Task details:
Only the lines from the one containing "Transcript of everything" to the end of the data below belong in the answer, each repeated exactly; no pictures.

+ + +

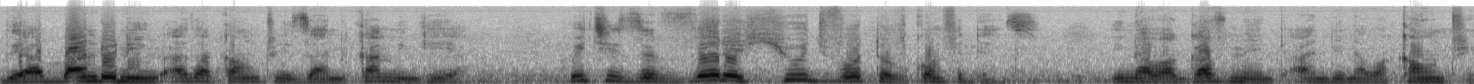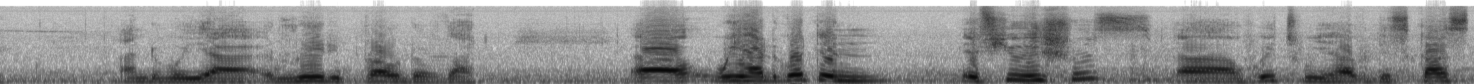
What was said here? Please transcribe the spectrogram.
They are abandoning other countries and coming here, which is a very huge vote of confidence in our government and in our country. And we are really proud of that. Uh, we had gotten a few issues uh, which we have discussed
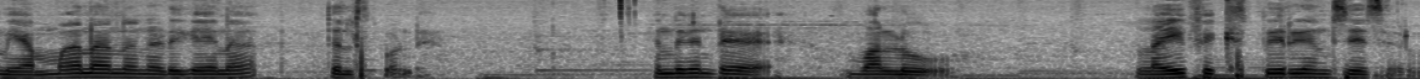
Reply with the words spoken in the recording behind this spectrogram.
మీ అమ్మా నాన్నని అడిగైనా తెలుసుకోండి. ఎందుకంటే వాళ్ళు లైఫ్ ఎక్స్పీరియన్స్ చేశారు.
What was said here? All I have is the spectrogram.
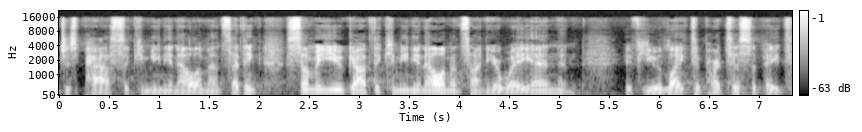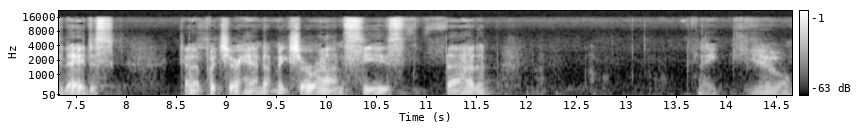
just pass the communion elements? I think some of you got the communion elements on your way in, and if you would like to participate today, just kind of put your hand up, make sure Ron sees that. And you.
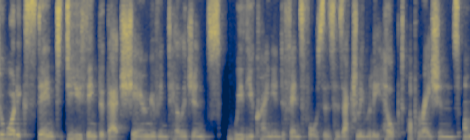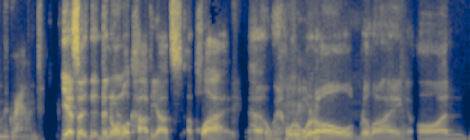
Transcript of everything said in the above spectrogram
To what extent do you think that that sharing of intelligence with Ukrainian defense forces has actually really helped operations on the ground? Yeah, so the, the normal caveats apply. Uh, we're, we're all relying on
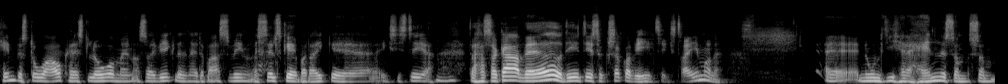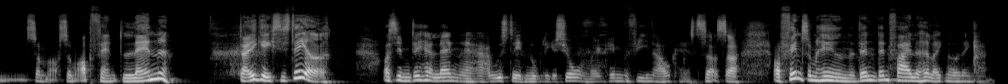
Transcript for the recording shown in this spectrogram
kæmpe store afkast lover man, og så i virkeligheden er det bare svindel og ja. selskaber, der ikke øh, eksisterer. Mm. Der har sågar været, og det, det så, så går vi helt til ekstremerne, øh, nogle af de her handle, som, som, som, som opfandt lande, der ikke eksisterede og sige, at det her land har udstedt en obligation med kæmpe fine afkast. Så, så opfindsomheden, den, den fejlede heller ikke noget dengang.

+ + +

Answer section:
Transcript of everything said in the above spectrogram
To what extent do you think that that sharing of intelligence with Ukrainian defense forces has actually really helped operations on the ground? Yeah, so the, the normal caveats apply. Uh, we're, we're all relying on
Transcript for the recording shown in this spectrogram
kæmpe store afkast lover man, og så i virkeligheden er det bare svindel og ja. selskaber, der ikke øh, eksisterer. Mm. Der har sågar været, og det, det så, så går vi helt til ekstremerne, øh, nogle af de her handle, som, som, som, som opfandt lande, der ikke eksisterede og sige, at det her land har udstedt en obligation med kæmpe fine afkast. Så, så opfindsomheden, den, den fejlede heller ikke noget dengang.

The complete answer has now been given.